A Queen Anne resident since 1980, architect Carolyn Geise has designed homes and housing in Seattle neighborhoods including Queen Anne. A professional activist since her UW architecture student days, when she staffed the American Institute of Architects (AIA Seattle) booth at the 1962 Seattle World’s Fair, she has taken an active role in neighborhood planning and community development, in and beyond Seattle’s Belltown community.
On June 20th the Queen Anne Historical Society provided it’s second modern tour. The Modern Tour started with a presentation by Jeff Murdock. Murdock is currently serving his second term on the City of Seattle Landmarks Preservation Board and Architectural Review Committee. Murdock presented the Queen Anne Pool, which was designed by Benjamin McAdoo & Co and completed in 1978. Murdock explained that the “construction of the building was controversial because it required the purchase and removal of ten homes, making it the most expensive Seattle Parks pool at $1.25 million.” The pool was a project in the second phase of McAdoo’s career and Murdock believes “his influence as an African American architect and activist for social change was significant in national as well as local contexts.” …Continue reading “Looking at Queen Anne’s Modern Sites”→

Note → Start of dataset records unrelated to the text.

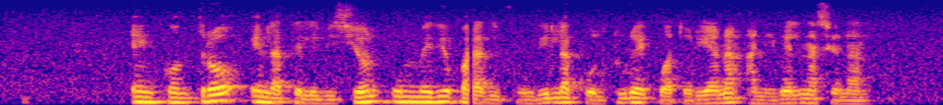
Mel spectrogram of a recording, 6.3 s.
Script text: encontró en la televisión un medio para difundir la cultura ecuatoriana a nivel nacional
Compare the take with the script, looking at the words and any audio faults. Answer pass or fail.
fail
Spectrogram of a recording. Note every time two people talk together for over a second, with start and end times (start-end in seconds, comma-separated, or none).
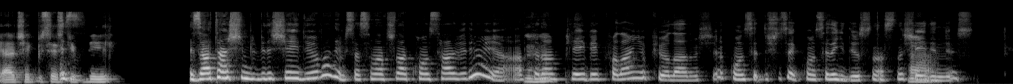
none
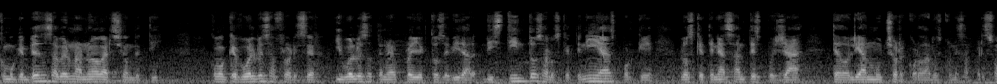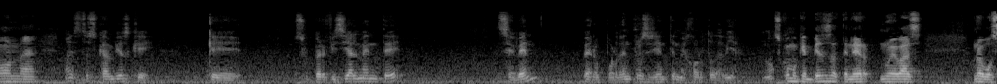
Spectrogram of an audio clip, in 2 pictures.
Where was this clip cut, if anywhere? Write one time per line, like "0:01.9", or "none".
0:10.6
0:17.7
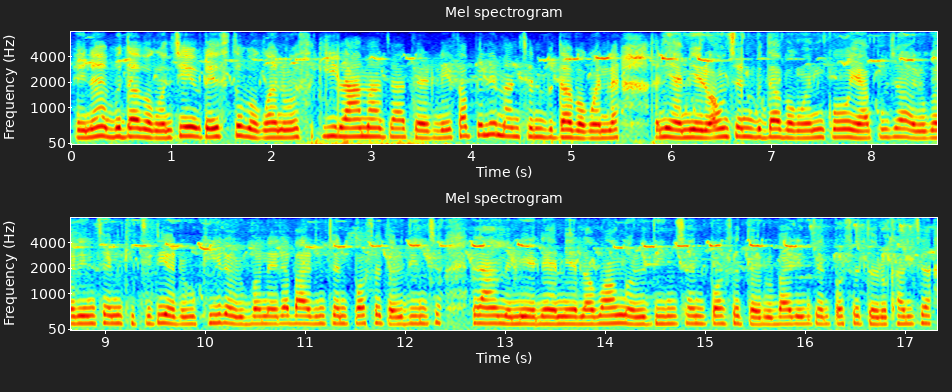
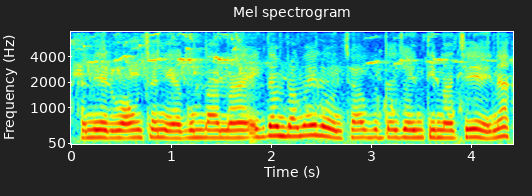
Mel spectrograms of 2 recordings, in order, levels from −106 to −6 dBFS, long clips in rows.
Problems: constant background noise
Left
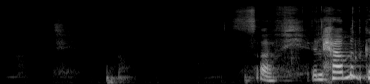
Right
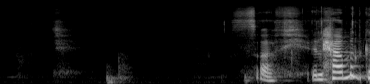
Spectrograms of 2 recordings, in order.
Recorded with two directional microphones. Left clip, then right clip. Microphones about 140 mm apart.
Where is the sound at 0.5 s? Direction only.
35° right (ahead or behind).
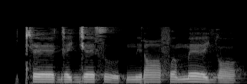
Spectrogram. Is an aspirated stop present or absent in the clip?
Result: present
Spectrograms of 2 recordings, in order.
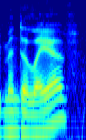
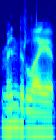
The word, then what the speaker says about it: Mendeleev: There was a Russian scientist named Dmitry Mendeleev, I believe is how you pronounce his last name.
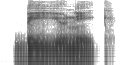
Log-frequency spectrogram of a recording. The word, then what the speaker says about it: Bunique: In 2013, she launched a modeling and talent agency called Bunique, pronounced be unique, which focused on nurturing emerging talent while remaining rooted in family and community.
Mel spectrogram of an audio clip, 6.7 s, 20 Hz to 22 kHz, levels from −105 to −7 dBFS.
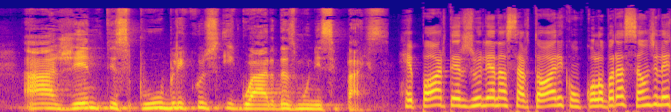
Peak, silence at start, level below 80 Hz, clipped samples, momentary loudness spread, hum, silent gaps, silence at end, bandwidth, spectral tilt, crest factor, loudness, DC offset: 0 dBFS; 0.25 s; -46 dBFS; under 0.1%; 6 LU; none; none; 0 s; 17 kHz; -5 dB/octave; 12 dB; -13 LUFS; under 0.1%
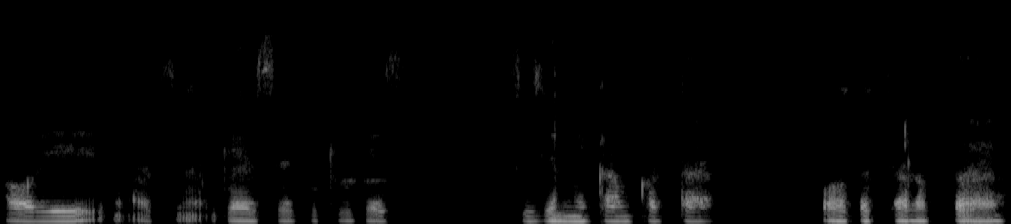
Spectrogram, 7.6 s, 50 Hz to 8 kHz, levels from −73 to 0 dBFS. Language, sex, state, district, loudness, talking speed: Hindi, female, Bihar, Purnia, -38 LUFS, 125 wpm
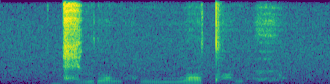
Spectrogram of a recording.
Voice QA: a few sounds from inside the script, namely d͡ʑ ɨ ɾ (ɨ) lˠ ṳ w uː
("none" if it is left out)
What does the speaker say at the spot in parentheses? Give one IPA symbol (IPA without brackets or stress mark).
ɨ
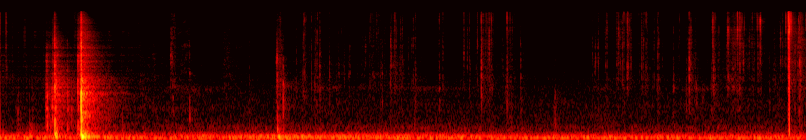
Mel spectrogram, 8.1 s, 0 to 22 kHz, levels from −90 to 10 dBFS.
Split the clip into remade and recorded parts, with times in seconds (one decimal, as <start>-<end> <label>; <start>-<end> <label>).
0.0-1.4 remade; 1.4-8.1 recorded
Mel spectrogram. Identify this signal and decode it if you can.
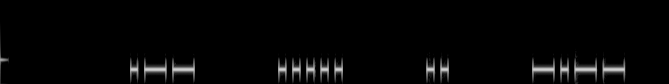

What is Modern, and why does the Queen Anne Historical Society (QAHS) care?
True, Modern architecture is not a style. Modern architecture is the belief that using the opportunities provided by a site, by a client and by constraints should inform design.
Understanding Modern architecture is not merely understanding contemporary works by architects; rather, it is understanding how a design was informed and conceived and how it is expressed in the authenticity of the design solution.
For QAHS, the essence of Modern design and Modern living is worth documenting. The society believes Queen Anne’s heritage is not only traditional and that we do well to capture the meaning of Modern while we can actually talk to the people who are doing the work.